A 954-stall parking ramp in downtown St. Paul is headed to a sheriff's sale Friday after its developer, the city's Port Authority, defaulted on its payments.

The Port Authority financed the Capital City Plaza ramp's construction in 2000 with more than $20 million in revenue bonds — debt the agency intended to pay back with parking revenue. That revenue fell short. The pandemic made it even worse.

Now the ramp will be put up for auction Friday morning, though a prospective buyer has already been identified by Wells Fargo, the trustee that took over the property on behalf of the bondholders who invested in it.

Wells Fargo filed for foreclosure on the site in late 2021. According to a Jan. 14 notice from the company to bondholders, Wells Fargo plans to use credit from the payments it's owed to win the property at the sale and sell it to a buyer offering $7 million. The two parties entered into a purchase agreement that includes a confidentiality clause, according to minutes from the Port Authority's March 22 meeting.

"It's a huge ramp, and it doesn't have a kind of natural feeder to it that a lot of other ramps would have," Joe Spartz, president of the Greater St. Paul Building Owners and Managers Association, said. "I think that's part of the reason that it's been underutilized over the years."

The ramp at 50 4th St. E. has lost money since it opened in 2001. The port defaulted on its debt payments in 2009. As workers stopped commuting downtown during the pandemic, the property's revenue dropped so much that it could no longer cover operating expenses, according to Port Authority records.

Audit documents show that at the end of 2020, the property had $16 million in assets and $75 million in liabilities, mostly consisting of unpaid debt, interest and operating losses. The port agreed to loan Allied Parking, which manages the ramp, up to $250,000 to keep the ramp open in 2021, according to the Wells Fargo notice.

A Wells Fargo spokesperson declined to comment, and the attorney representing the company did not respond to requests.

Ramp's troubled history

This isn't the first time Wells Fargo has tried to sell the ramp. In 2019, Chicago-based real estate developer John Thomas, who spent time in federal prison after pleading guilty in 2014 to defrauding an Illinois town, expressed interest in the property.

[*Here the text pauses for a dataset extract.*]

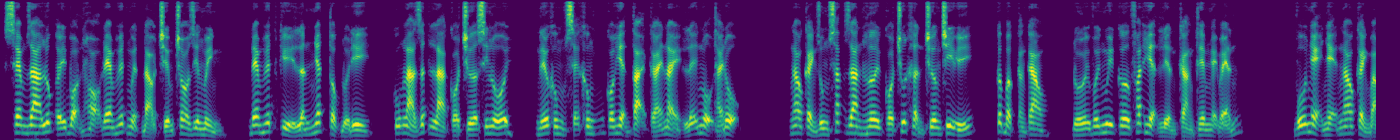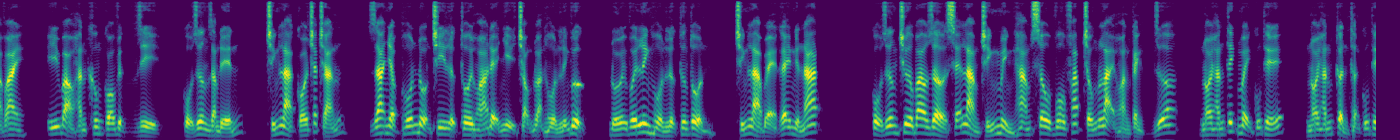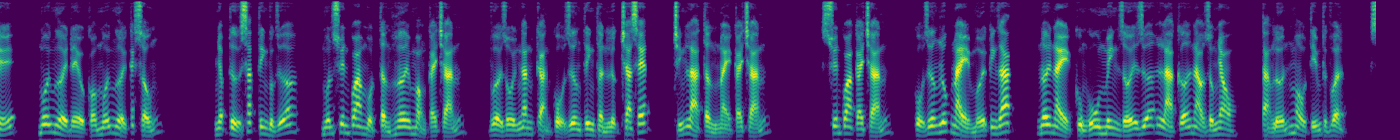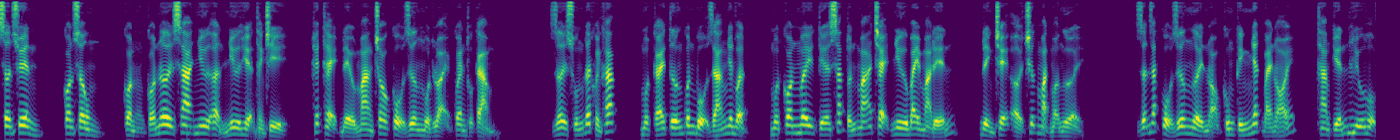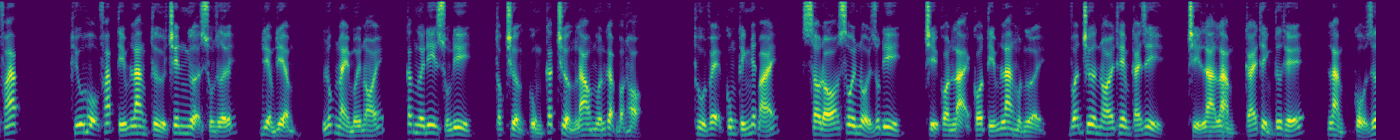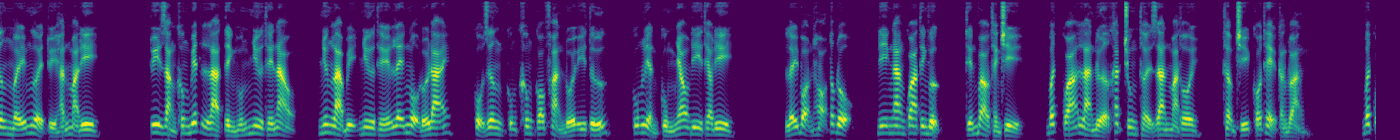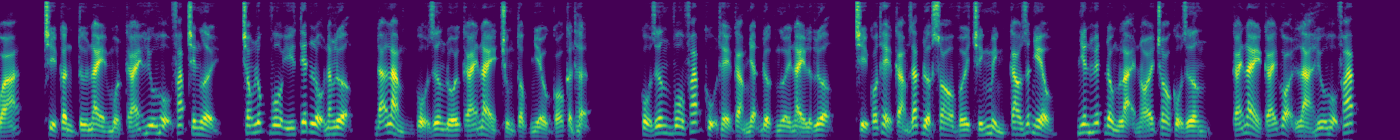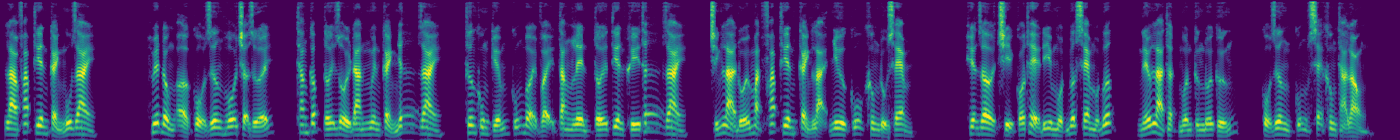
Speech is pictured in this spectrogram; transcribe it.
Xem ra lúc ấy bọn họ đem huyết nguyệt đảo chiếm cho riêng mình, đem huyết kỳ lân nhất tộc đuổi đi, cũng là rất là có chứa xin lỗi, nếu không sẽ không có hiện tại cái này lễ ngộ thái độ. Ngao cảnh dung sắc gian hơi có chút khẩn trương chi ý, cấp bậc càng cao, đối với nguy cơ phát hiện liền càng thêm nhạy bén vỗ nhẹ nhẹ ngao cảnh bà vai, ý bảo hắn không có việc gì, cổ dương dám đến, chính là có chắc chắn, gia nhập hỗn độn chi lực thôi hóa đệ nhị trọng đoạn hồn lĩnh vực, đối với linh hồn lực tương tổn, chính là bẻ gãy nghiền nát. Cổ dương chưa bao giờ sẽ làm chính mình ham sâu vô pháp chống lại hoàn cảnh giữa, nói hắn tích mệnh cũng thế, nói hắn cẩn thận cũng thế, mỗi người đều có mỗi người cách sống. Nhập từ sắc tinh vực giữa, muốn xuyên qua một tầng hơi mỏng cái chắn, vừa rồi ngăn cản cổ dương tinh thần lực tra xét, chính là tầng này cái chắn. Xuyên qua cái chắn, cổ dương lúc này mới kinh giác, nơi này cùng u minh giới giữa là cỡ nào giống nhau, tảng lớn màu tím thực vật, sơn xuyên, con sông còn có nơi xa như ẩn như hiện thành trì, hết thảy đều mang cho cổ dương một loại quen thuộc cảm. Rơi xuống đất khoảnh khắc, một cái tướng quân bộ dáng nhân vật, một con mây tía sắc tuấn mã chạy như bay mà đến, đỉnh trệ ở trước mặt mọi người. Dẫn dắt cổ dương người nọ cung kính nhất bài nói, tham kiến hữu hộ pháp. Hữu hộ pháp tím lang từ trên ngựa xuống dưới, điểm điểm, lúc này mới nói, các ngươi đi xuống đi, tộc trưởng cùng các trưởng lao muốn gặp bọn họ. Thủ vệ cung kính nhất bái, sau đó sôi nổi rút đi, chỉ còn lại có tím lang một người, vẫn chưa nói thêm cái gì, chỉ là làm cái thỉnh tư thế, làm cổ dương mấy người tùy hắn mà đi. Tuy rằng không biết là tình huống như thế nào nhưng là bị như thế lễ ngộ đối đãi, cổ dương cũng không có phản đối ý tứ, cũng liền cùng nhau đi theo đi. Lấy bọn họ tốc độ, đi ngang qua tinh vực, tiến vào thành trì, bất quá là nửa khắc chung thời gian mà thôi, thậm chí có thể càng đoạn. Bất quá, chỉ cần từ này một cái hữu hộ pháp trên người, trong lúc vô ý tiết lộ năng lượng, đã làm cổ dương đối cái này chủng tộc nhiều có cẩn thận. Cổ dương vô pháp cụ thể cảm nhận được người này lực lượng, chỉ có thể cảm giác được so với chính mình cao rất nhiều nhiên huyết đồng lại nói cho cổ dương, cái này cái gọi là hữu hộ pháp, là pháp thiên cảnh ngũ giai. Huyết đồng ở cổ dương hỗ trợ dưới, thăng cấp tới rồi đan nguyên cảnh nhất giai thương khung kiếm cũng bởi vậy tăng lên tới tiên khí thất giai, chính là đối mặt pháp thiên cảnh lại như cũ không đủ xem. Hiện giờ chỉ có thể đi một bước xem một bước, nếu là thật muốn cứng đối cứng, cổ dương cũng sẽ không thả lỏng.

Around the same time, John Rupp, who owns W.A. Frost and Co., the St. Paul Athletic Club and the Commodore, launched a lawsuit claiming he had first right to buy the property since he previously owned the land and made an agreement with the Port Authority.

The property's most recent appraisal in 2016 valued it at $9.4 million, but Wells Fargo and bondholders "believe that the Project's value has materially decreased since that time," according to the January notice.

The Port Authority frequently has a hand in development projects in St. Paul, and officials have said they changed the way they do business in the wake of the failed ramp and other defaults. The agency's former president, Lee Krueger, said in 2019 that it no longer issues revenue bonds and instead turns to outside parties to finance projects.

A Port Authority spokesperson declined a request for comment Wednesday.

About Friday's sale

Members of the public can attend the sheriff's sale at 10 a.m. Friday at 25 W. 4th St. John Eastham, commander of the Ramsey County Sheriff Office's civil process unit, said mortgage foreclosure sales normally start bidding at an amount equal to the debt owed on the property.

Potential bidders must show up at the auction with cash or a cashier's check equal to or greater than the purchase amount, Eastham said.

City Council Member Rebecca Noecker, who represents the area, said she has fielded complaints about security and maintenance issues related to the ramp.

"I don't know what the tea leaves are saying about the future of parking right now," she said . "I think it's definitely time for a new owner who can give that space the attention and make it an amenity."